And here’s an added bonus. Egg yolks have a beautiful yellow-orange hue, as they are a concentrated source of the carotenoid xanthophylls. This pigment provides richness in terms of color when added to grain-based foods…and rich color contributes to perceived quality and freshness. For example, the egg yolks in Dunkin’ Donuts’ new Egg Bagels provide a desirable yellow hue, while contributing to a moist, soft, chewy inside.

Egg proteins, in particular those found in whites, can also assist with extending the shelf life of baked goods through foam formation. Foams entrap air, giving baked goods volume and springiness, attributes that suggest freshness. And when it comes to providing structure to baked goods, egg proteins accomplish this by the chemical process known as coagulation, which is the transformation of liquid egg into a semi-solid or solid matrix.

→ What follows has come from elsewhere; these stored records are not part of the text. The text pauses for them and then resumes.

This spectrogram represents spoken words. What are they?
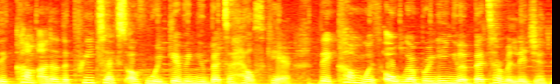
They come under the pretext of we're giving you better health care. They come with, oh, we're bringing you a better religion.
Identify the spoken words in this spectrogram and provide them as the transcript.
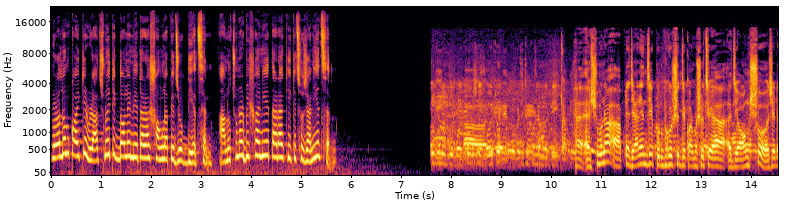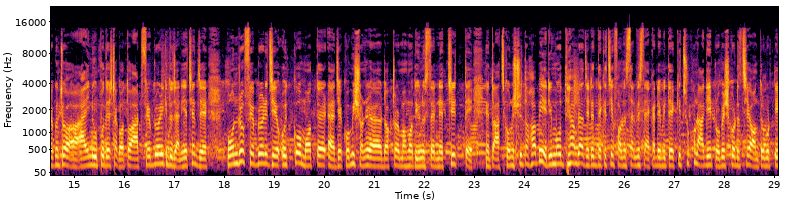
নুর আলম, কয়েকটি রাজনৈতিক দলের নেতারা সংলাপে যোগ দিয়েছেন। আলোচনার বিষয় নিয়ে তারা কি কিছু জানিয়েছেন? হ্যাঁ সুমনা, আপনি জানেন যে পূর্ব ঘোষিত যে কর্মসূচি যে অংশ, সেটা কিন্তু আইন উপদেষ্টা গত আট ফেব্রুয়ারি কিন্তু জানিয়েছেন যে পনেরো ফেব্রুয়ারি যে ঐক্য মতের যে কমিশন ডক্টর মোহাম্মদ ইউনুসের নেতৃত্বে কিন্তু আজকে অনুষ্ঠিত হবে। এরই মধ্যে আমরা যেটা দেখেছি ফরেন সার্ভিস একাডেমিতে কিছুক্ষণ আগেই প্রবেশ করেছে অন্তর্বর্তী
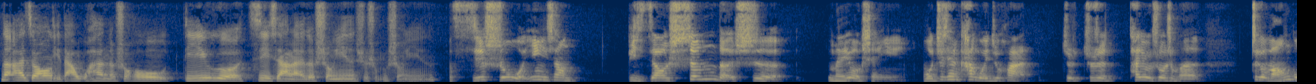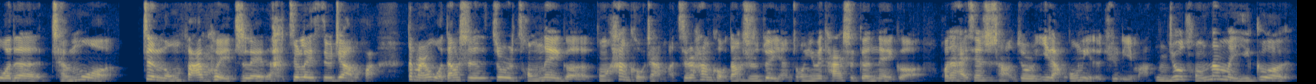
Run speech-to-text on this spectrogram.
那阿娇抵达武汉的时候，第一个记下来的声音是什么声音？其实我印象比较深的是没有声音。我之前看过一句话，就就是他就说什么这个王国的沉默振聋发聩之类的，就类似于这样的话。但反正我当时就是从那个从汉口站嘛，其实汉口当时是最严重，因为它是跟那个淮南海鲜市场就是一两公里的距离嘛，你就从那么一个。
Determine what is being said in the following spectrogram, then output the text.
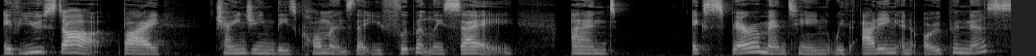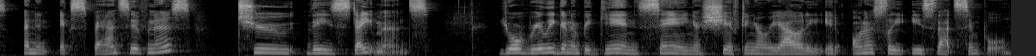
If you start by changing these comments that you flippantly say and experimenting with adding an openness and an expansiveness to these statements, you're really going to begin seeing a shift in your reality. It honestly is that simple.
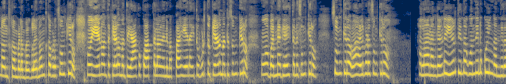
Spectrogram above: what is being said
ನೊಂದ್ಕೊಂಬೇಡ ಬಗ್ಲೆ ನೊಂದ್ಕೊಂಬೇಡ ಸುಮ್ಕಿರು. ಓ, ಏನು ಅಂತ ಕೇಳಮಂತೆ ಯಾಕೋ ಆಗ್ತಲ್ಲ ನಿಮ್ಮಪ್ಪ ಏನಾಯ್ತು ಬಿಡ್ತು ಕೇಳಮಂತೆ ಸುಮ್ಕಿರು. ಹ್ಞೂ ಬಂದಾಗ ಹೇಳ್ತಾನೆ ಸುಮ್ಕಿರು. ಸುಮ್ಕಿರವ ಅಳ್ಬೇಡ ಸುಮ್ಕಿರು. ಅಲ್ಲ ನನ್ನ ಗಂಡ ಹೇಳ್ತಿದ್ದಾಗ ಒಂದಿನಕ್ಕೂ ಹಿಂಗೆ ಅಂದಿರ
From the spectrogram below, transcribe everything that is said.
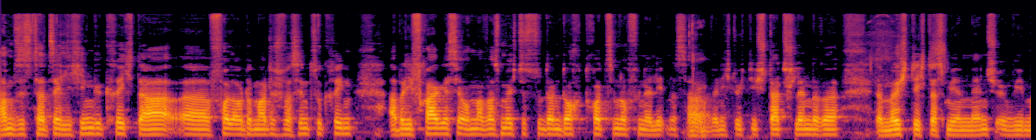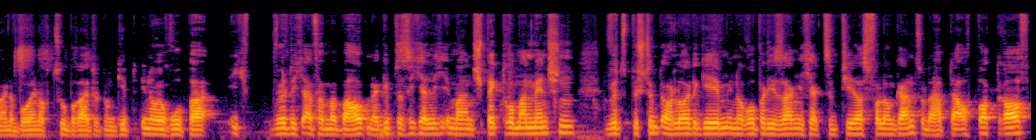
haben sie es tatsächlich hingekriegt, da äh, vollautomatisch was hinzukriegen. Aber die Frage ist ja auch mal, was möchtest du dann doch trotzdem noch für ein Erlebnis haben? Ja. Wenn ich durch die Stadt schlendere, dann möchte ich, dass mir ein Mensch irgendwie meine Bowl noch zubereitet und gibt in Europa. Ich würde ich einfach mal behaupten. Da gibt es sicherlich immer ein Spektrum an Menschen. Wird es bestimmt auch Leute geben in Europa, die sagen, ich akzeptiere das voll und ganz oder habe da auch Bock drauf.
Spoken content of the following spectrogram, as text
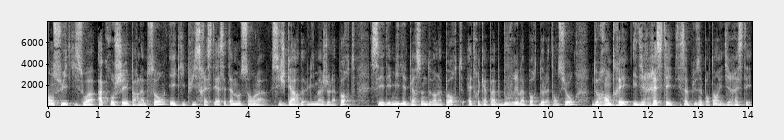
ensuite qu'il soit accroché par l'hameçon et qu'il puisse rester à cet hameçon-là. Si je garde l'image de la porte, c'est des milliers de personnes devant la porte, être capable d'ouvrir la porte de l'attention, de rentrer et d'y rester. C'est ça le plus important, et d'y rester.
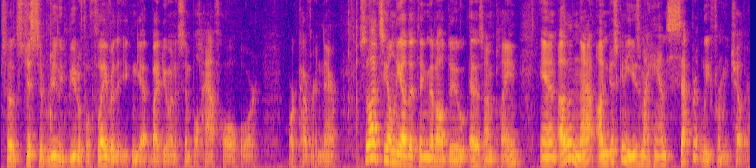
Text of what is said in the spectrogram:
So it's just a really beautiful flavor that you can get by doing a simple half hole or or covering there. So that's the only other thing that I'll do as I'm playing. And other than that, I'm just going to use my hands separately from each other.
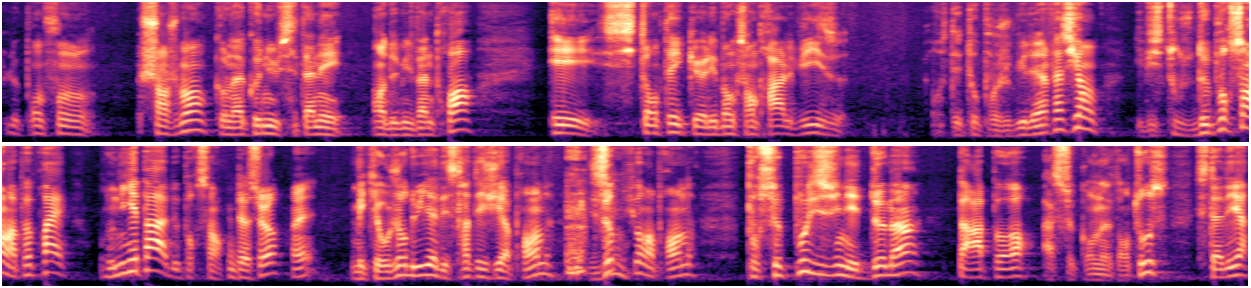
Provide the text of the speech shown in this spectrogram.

Essentially the same chemistry supports the functions of aeration and coagulation, with the former entrapping air and the latter binding water. Through a series of reactions, millions of egg protein molecules aggregate to form an insoluble three-dimensional network. As the proteins aggregate together, they entrap air—as in the case of a foam—and moisture—as in the case of a gel, as well as interact with gluten, thereby essentially building the baked good. In essence, they create cells where the cellular wall is composed of proteins and the cell contents are air or moisture.

Egg products, through their ability to retain moisture, slow down the staling process. This science has proven to be very useful in providing extended shelf life to gluten-free bread, as bread relies heavily on gluten for structure and palatability. Egg proteins can mimic gluten.

There are many other ways egg products can assist with preventing staling. For example, an egg wash applied to the surface prior to baking can seal in moisture. Further, eggs are a natural source of antioxidants, which may minimize oxidation of lipids during storage.

To learn more about how egg products can assist with extending the shelf life of baked goods, please view “Baked Goods: Extending Shelf Life.” This video, as well as the 11 others, can assist you with understanding the 20-plus functional benefits of egg products while earning free continuing education credits.

2013-10-14 05:00:34